Required action: The result is the exact lines from the one containing "Below is a speech" through the final line of the entries; leave out the pictures.

Dataset excerpts
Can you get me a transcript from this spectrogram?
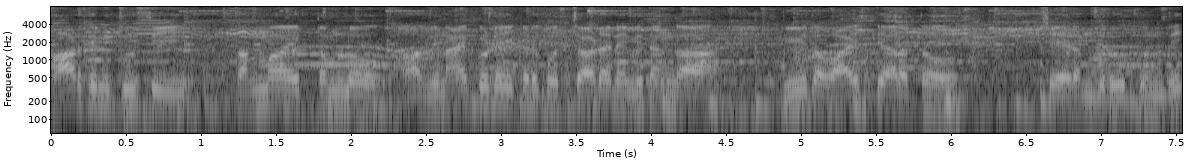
హారతిని చూసి తన్మయత్వంలో ఆ వినాయకుడే ఇక్కడికి వచ్చాడనే విధంగా వివిధ వాయిద్యాలతో చేయడం జరుగుతుంది.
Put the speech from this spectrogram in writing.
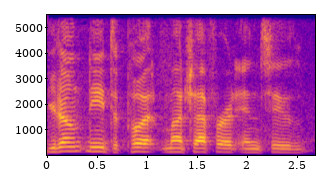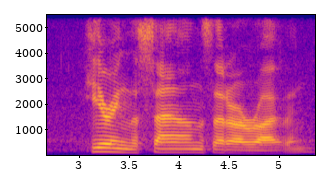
You don't need to put much effort into hearing the sounds that are arriving.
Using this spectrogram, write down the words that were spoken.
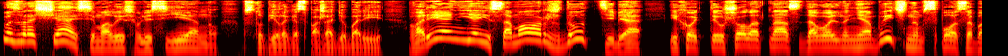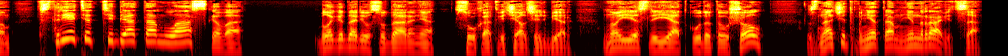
«Возвращайся, малыш, в Люсьену», — вступила госпожа Дюбари. «Варенье и самор ждут тебя, и хоть ты ушел от нас довольно необычным способом, встретят тебя там ласково». «Благодарю, сударыня», — сухо отвечал Жильбер. «Но если я откуда-то ушел, значит, мне там не нравится».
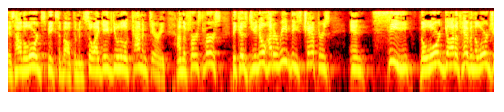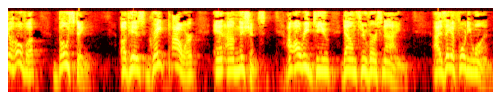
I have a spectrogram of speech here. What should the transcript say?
Is how the Lord speaks about them. And so I gave you a little commentary on the first verse because do you know how to read these chapters and see the Lord God of heaven, the Lord Jehovah, boasting of His great power and omniscience. I'll read to you down through verse 9. Isaiah 41.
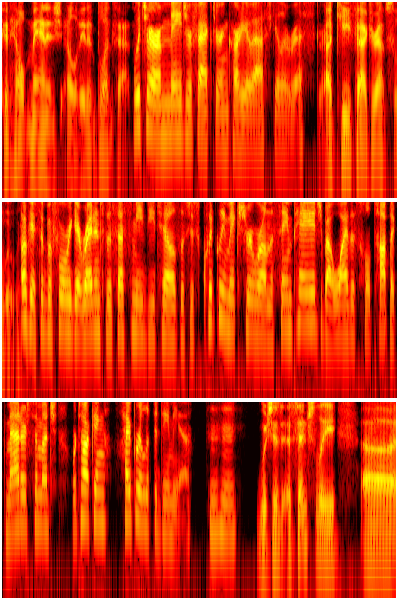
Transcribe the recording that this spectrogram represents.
could help manage elevated blood fats. Which are a major factor in cardiovascular risk. Right? a key factor, absolutely. Okay, so before we get right into the sesame details, let's just quickly make sure we're on the same page about why this whole topic matters so much. We're talking hyperlipidemia. Mm-hmm. Which is essentially uh,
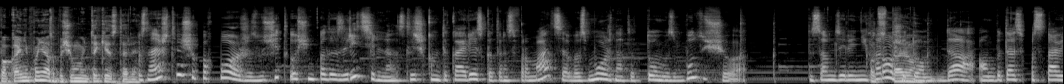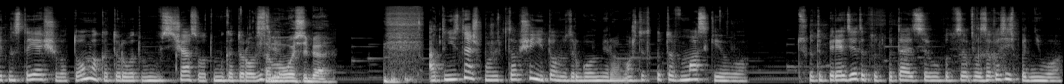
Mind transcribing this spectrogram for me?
пока непонятно, почему они такие стали. Знаешь, что еще похоже? Звучит очень подозрительно. Слишком такая резкая трансформация. Возможно, этот Том из будущего на самом деле не хороший Подставил. Том. Да, а он пытается поставить настоящего Тома, который вот сейчас, вот мы которого видели. Самого себя. А ты не знаешь, может, это вообще не Том из другого мира. Может, это кто-то в маске его. Что-то переодетый, кто-то пытается его под- загасить под него.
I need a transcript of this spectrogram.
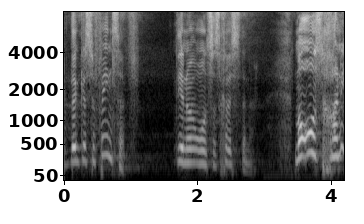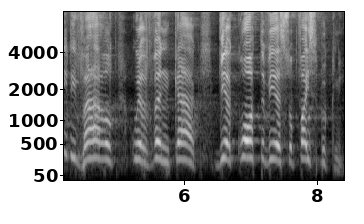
ek dink is offensive teenoor ons as Christene. Maar ons gaan nie die wêreld oorwin kerk deur kwaad te wees op Facebook nie.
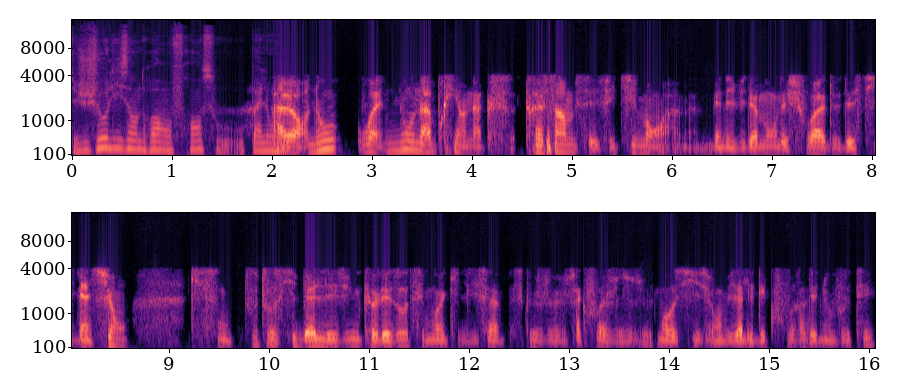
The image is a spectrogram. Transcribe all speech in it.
de jolis endroits en France ou, pas loin? Alors nous, ouais, nous on a pris un axe très simple, c'est effectivement, bien évidemment, des choix de destination qui sont tout aussi belles les unes que les autres. C'est moi qui dis ça parce que je, chaque fois, moi aussi, j'ai envie d'aller découvrir des nouveautés.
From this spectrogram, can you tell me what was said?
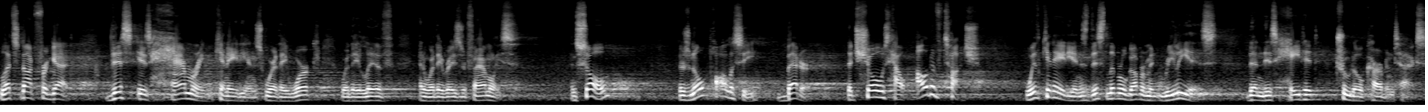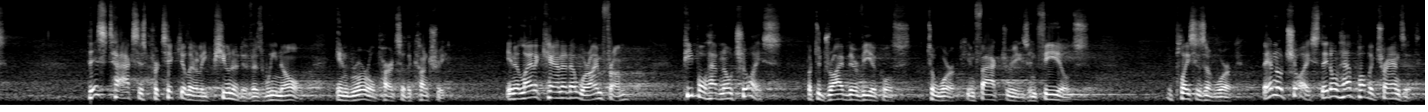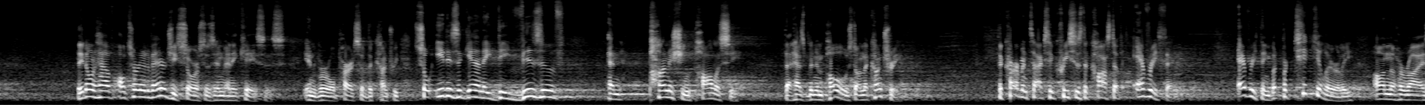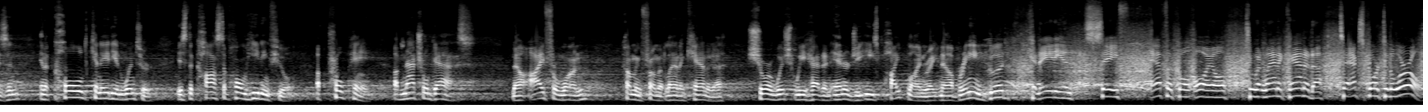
Let's not forget, this is hammering Canadians where they work, where they live, and where they raise their families. And so, there's no policy better that shows how out of touch with Canadians this Liberal government really is than this hated Trudeau carbon tax. This tax is particularly punitive, as we know, in rural parts of the country. In Atlantic Canada, where I'm from, people have no choice but to drive their vehicles to work in factories, in fields, in places of work. They have no choice. They don't have public transit. They don't have alternative energy sources in many cases in rural parts of the country. So it is again a divisive and punishing policy that has been imposed on the country. The carbon tax increases the cost of everything, everything, but particularly on the horizon in a cold Canadian winter is the cost of home heating fuel, of propane, of natural gas. Now, I, for one, coming from Atlantic Canada, sure wish we had an Energy East pipeline right now bringing good Canadian, safe, ethical oil to Atlantic Canada to export to the world.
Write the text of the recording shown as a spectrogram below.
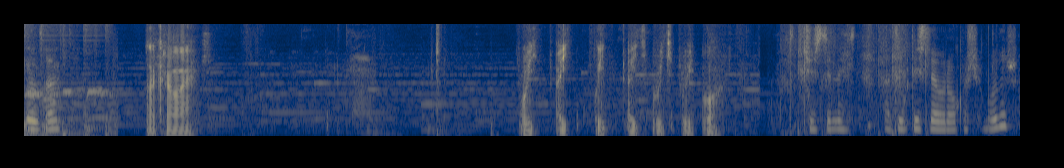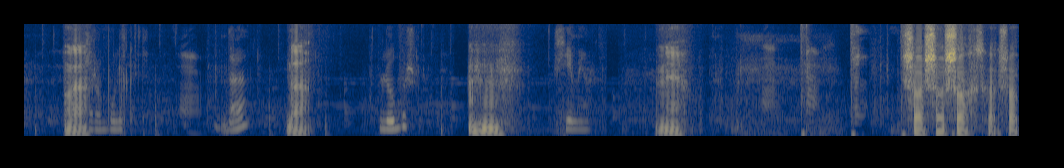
Ну так. Закривай. Ой, ой, ой, ой, ой, ой, о. Чисто не. А ти після уроку ще будеш? Ну да, Рабулькати? Да? да. Любиш? Угу. Хімію. Не. Шо, шо, шо, шо, шо?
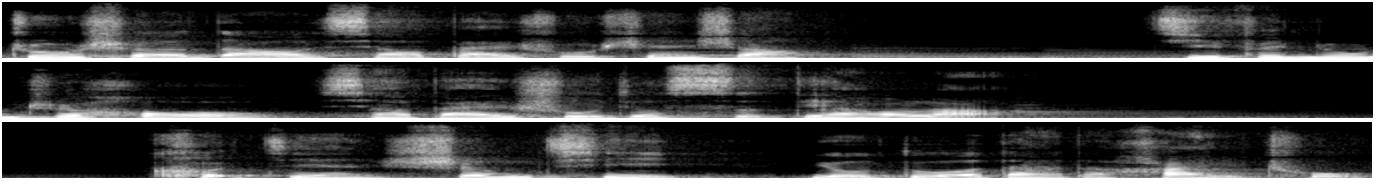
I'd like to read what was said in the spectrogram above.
注射到小白鼠身上，几分钟之后，小白鼠就死掉了。可见生气。有多大的害处？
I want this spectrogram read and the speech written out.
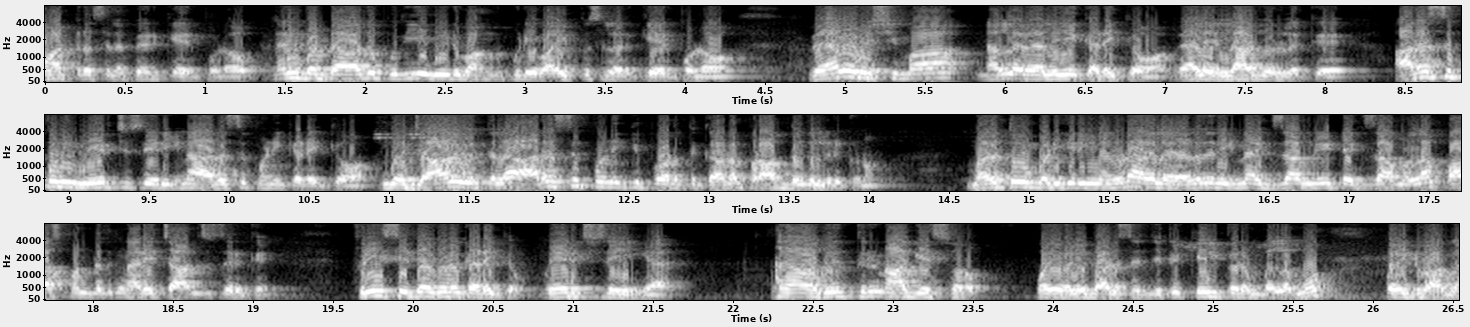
மாற்றம் சில பேருக்கு ஏற்படும். நண்பட்டாவது புதிய வீடு வாங்கக்கூடிய வாய்ப்பு சிலருக்கு ஏற்படும். வேலை விஷயமா நல்ல வேலையே கிடைக்கும். வேலை இல்லாதவர்களுக்கு அரசு பணி முயற்சி செய்றீங்கன்னா அரசு பணி கிடைக்கும். உங்க ஜாதகத்துல அரசு பணிக்கு போறதுக்கான பிராப்தங்கள் இருக்கணும். மருத்துவம் படிக்கிறீங்கன்னா கூட அதுல எழுதுறீங்கன்னா எக்ஸாம் நீட் எக்ஸாம் எல்லாம் பாஸ் பண்றதுக்கு நிறைய சான்சஸ் இருக்கு. ஃப்ரீ சீட்டே கூட கிடைக்கும். முயற்சி செய்யுங்க. அதாவது திருநாகேஸ்வரம் போய் வழிபாடு செஞ்சுட்டு கீழ்பெரும்பள்ளமோ போயிட்டு வாங்க.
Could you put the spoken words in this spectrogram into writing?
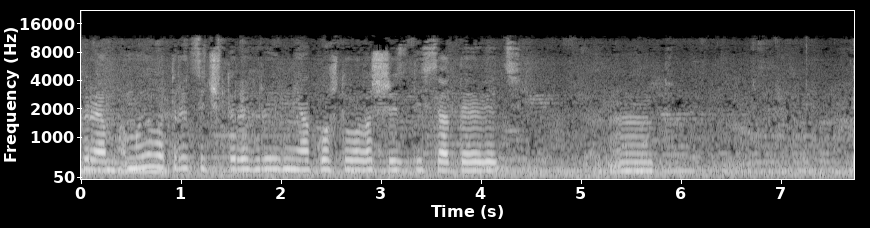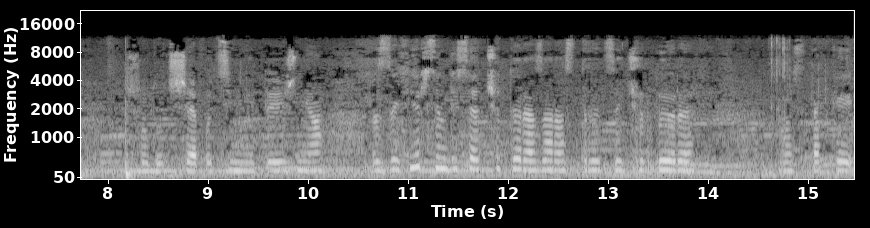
Крем мило 34 гривні, а коштувало 69. М, що тут ще по ціні тижня? Зефір 74, а зараз 34. Ось такий.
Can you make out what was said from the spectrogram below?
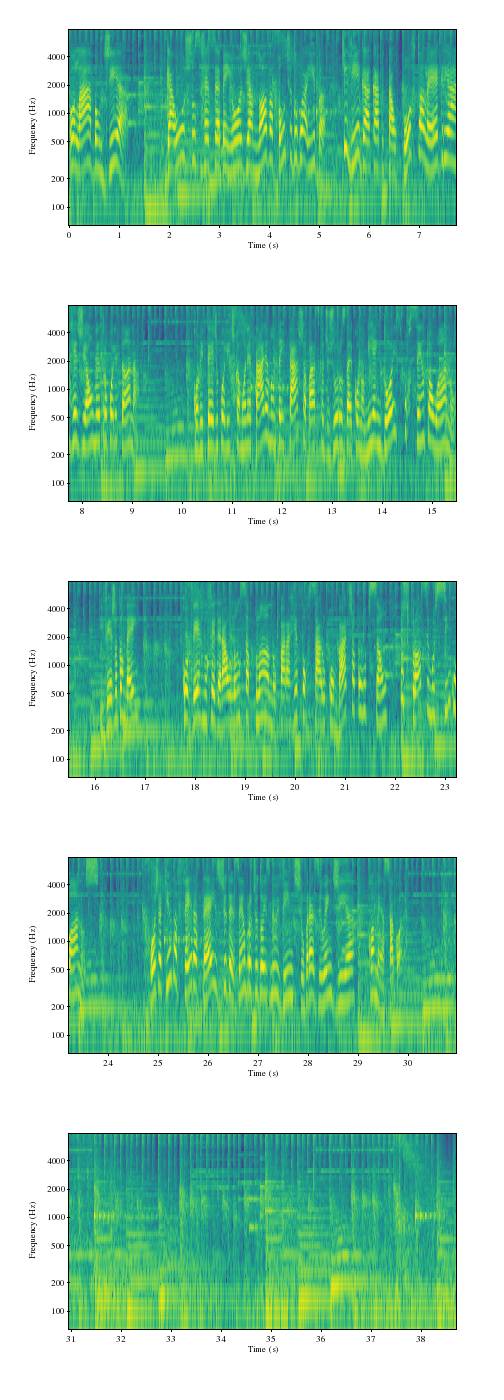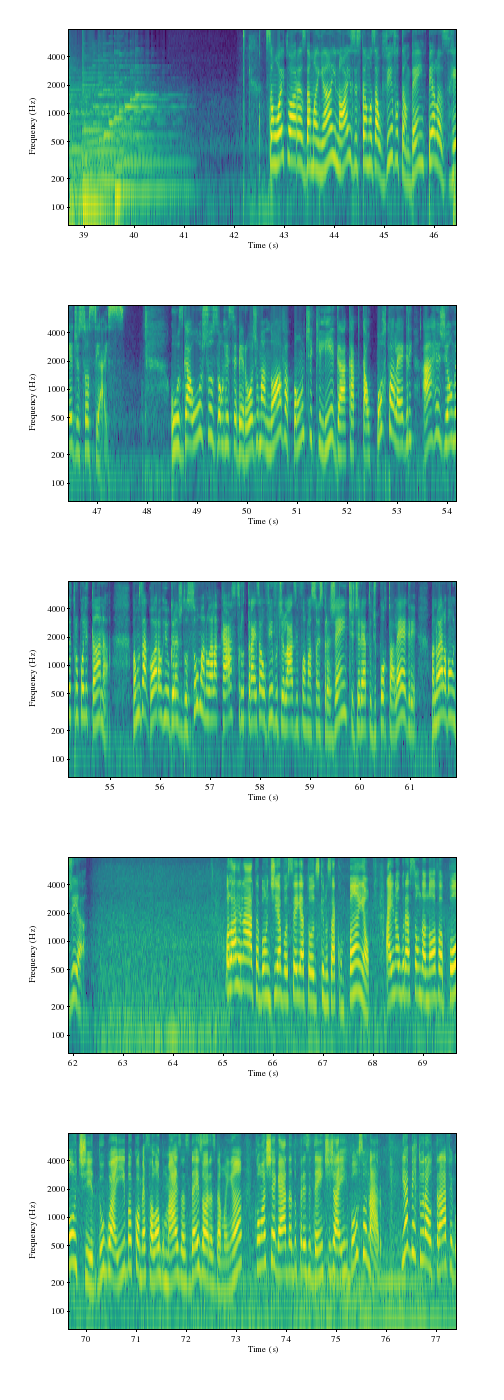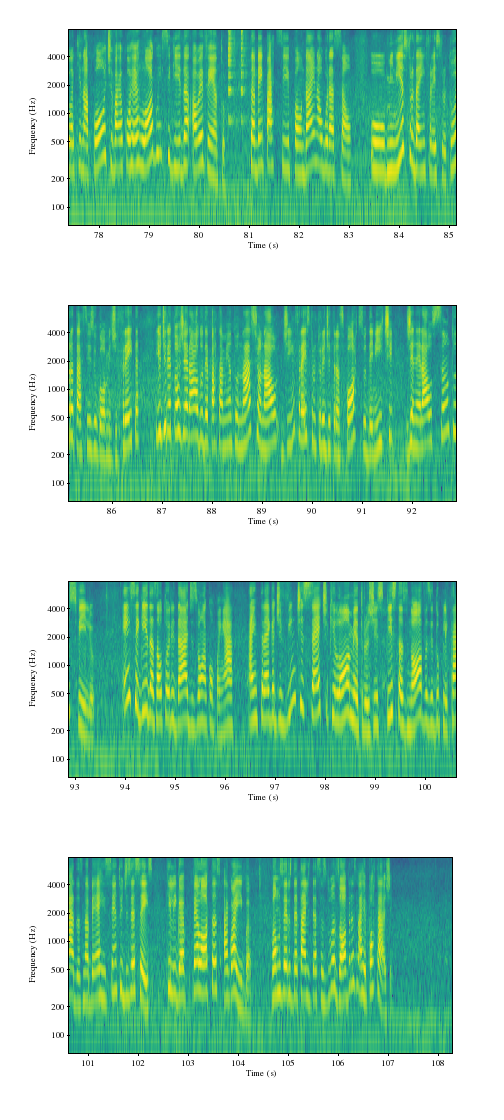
Olá, bom dia. Gaúchos recebem hoje a nova Ponte do Guaíba, que liga a capital Porto Alegre à região metropolitana. Comitê de Política Monetária mantém taxa básica de juros da economia em 2% ao ano. E veja também: governo federal lança plano para reforçar o combate à corrupção nos próximos cinco anos. Hoje é quinta-feira, 10 de dezembro de 2020. O Brasil em Dia começa agora. São 8 horas da manhã e nós estamos ao vivo também pelas redes sociais. Os gaúchos vão receber hoje uma nova ponte que liga a capital Porto Alegre à região metropolitana. Vamos agora ao Rio Grande do Sul. Manuela Castro traz ao vivo de lá as informações para gente, direto de Porto Alegre. Manuela, bom dia. Olá, Renata. Bom dia a você e a todos que nos acompanham. A inauguração da nova ponte do Guaíba começa logo mais às 10 horas da manhã, com a chegada do presidente Jair Bolsonaro. E a abertura ao tráfego aqui na ponte vai ocorrer logo em seguida ao evento. Também participam da inauguração o ministro da Infraestrutura, Tarcísio Gomes de Freitas, e o diretor-geral do Departamento Nacional de Infraestrutura de Transportes, o DENIT, General Santos Filho. Em seguida, as autoridades vão acompanhar a entrega de 27 quilômetros de pistas novas e duplicadas na BR-116, que liga Pelotas a Guaíba. Vamos ver os detalhes dessas duas obras na reportagem.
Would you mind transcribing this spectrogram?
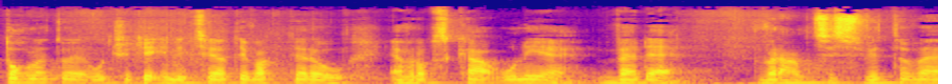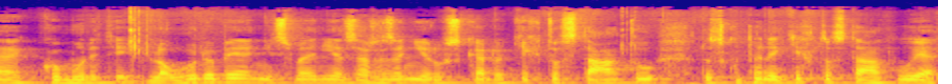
Tohle to je určitě iniciativa, kterou Evropská unie vede v rámci světové komunity dlouhodobě, nicméně zařazení Ruska do těchto států, do skupiny těchto států je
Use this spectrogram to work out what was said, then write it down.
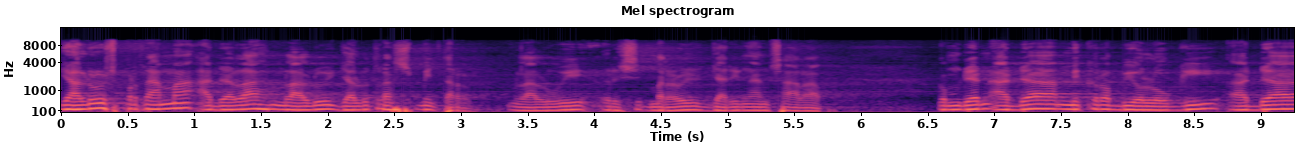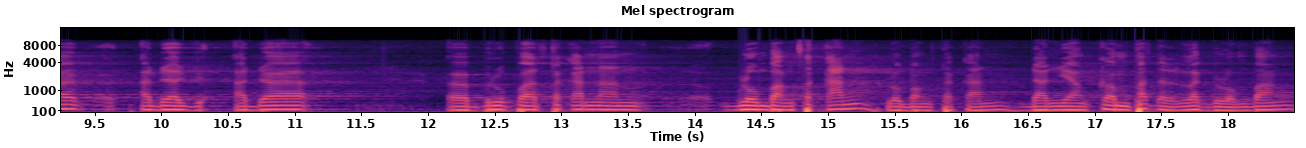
jalur pertama adalah melalui jalur transmitter, melalui melalui jaringan saraf. Kemudian ada mikrobiologi, ada ada ada Eh, berupa tekanan gelombang tekan, gelombang tekan dan yang keempat adalah gelombang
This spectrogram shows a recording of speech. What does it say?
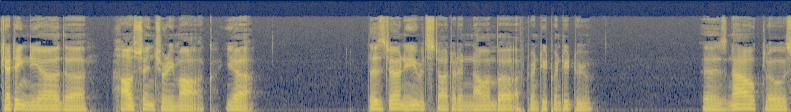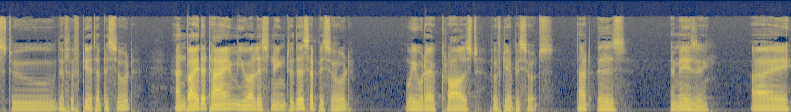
getting near the half century mark. Yeah. This journey, which started in November of 2022, is now close to the 50th episode. And by the time you are listening to this episode, we would have crossed 50 episodes. That is amazing. I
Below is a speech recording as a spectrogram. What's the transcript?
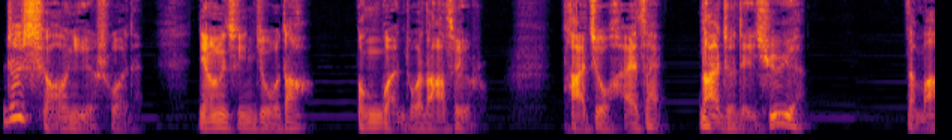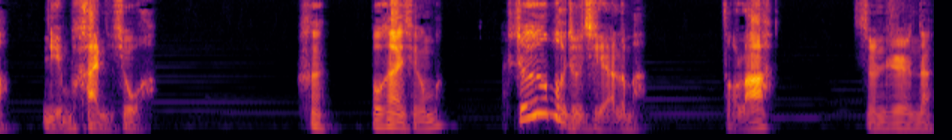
这小你说的，娘亲舅大。甭管多大岁数，他舅还在，那就得去呀。怎么你不看你舅啊？哼，不看行吗？这不就结了吗？走了。孙志呢，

Response:
Below is a speech recording as a spectrogram. What's the transcript?
这小你说的，娘亲舅大。甭管多大岁数，他舅还在，那就得去呀。怎么你不看你舅啊？哼，不看行吗？这不就结了吗？走了。孙志呢，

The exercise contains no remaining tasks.